Daphne M. Hullegie-Peelen, Hector Tejeda Mora, Dennis A. Hesselink, ERIC M.J. BINDELS, Thierry Paulus Pierre van den Bosch, Marian C. Clahsen-van Groningen, Marjolein Dieterich, Sebastiaan Heidt, Robert C. Minnee, Georges M.G.M. Verjans, Martin J. Hoogduijn, Carla C. Baan
Intratumoral B cell responses are associated with more favorable clinical outcomes in human pancreatic ductal adenocarcinoma (PDAC). However, the antigens driving these B cell responses are largely unknown. We sought to discover these antigens by using single-cell RNA sequencing (scRNA-Seq) and immunoglobulin (Ig) sequencing of tumor-infiltrating immune cells from seven primary PDAC samples. We identified activated T and B cell responses and evidence of germinal center reactions. Ig sequencing identified plasma cell (PC) clones expressing isotype-switched and hyper-mutated Igs, suggesting the occurrence of T cell-dependent B cell responses. We assessed the reactivity of 41 recombinant antibodies that represented the products of 235 PCs and 12 B cells toward multiple cell lines and PDAC tissues, and observed frequent staining of intracellular self-antigens. Three of these antigens were identified: the filamentous actin (F-actin), the nucleic protein, RUVBL2, and the mitochondrial protein, HSPD1. Antibody titers to F-actin and HSPD1 were significantly elevated in the plasma of PDAC patients (n=59) compared to healthy donors (n=61). Thus, PCs in PDAC produce auto-antibodies reacting with intracellular self-antigens, which may result from promotion of pre-existing, autoreactive B cell responses. These observations indicate that the chronic inflammatory microenvironment of PDAC can support the adaptive immune response.

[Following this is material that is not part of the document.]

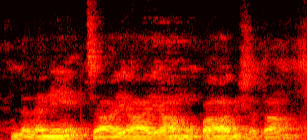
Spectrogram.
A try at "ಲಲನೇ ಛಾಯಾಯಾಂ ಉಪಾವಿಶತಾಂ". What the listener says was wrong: ಅದೇ ಉಪವಿಶತಾಂ ಅಲ್ಲ, ಉಪಾವಿಶತಾಂ. ಅದು ಸ್ಪ್ಲಿಟ್ ಮಾಡು ಗೊತ್ತಾಗ್ತದೆ.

Min Yao, Jonathan Preall, Johannes Yeh, Darryl J. Pappin, Paolo Cifani, Yixin Zhao, Sophia Shen, Philip Moresco, Brian He, Hardik Patel, Amber N. Habowski, Daniel A. King, Kara L. Raphael, Arvind Rishi, Divyesh V. Sejpal, Matthew Weiss, David Tuveson, Douglas T. Fearon
JCI This Month is a digest of the research, reviews, and other features published each month.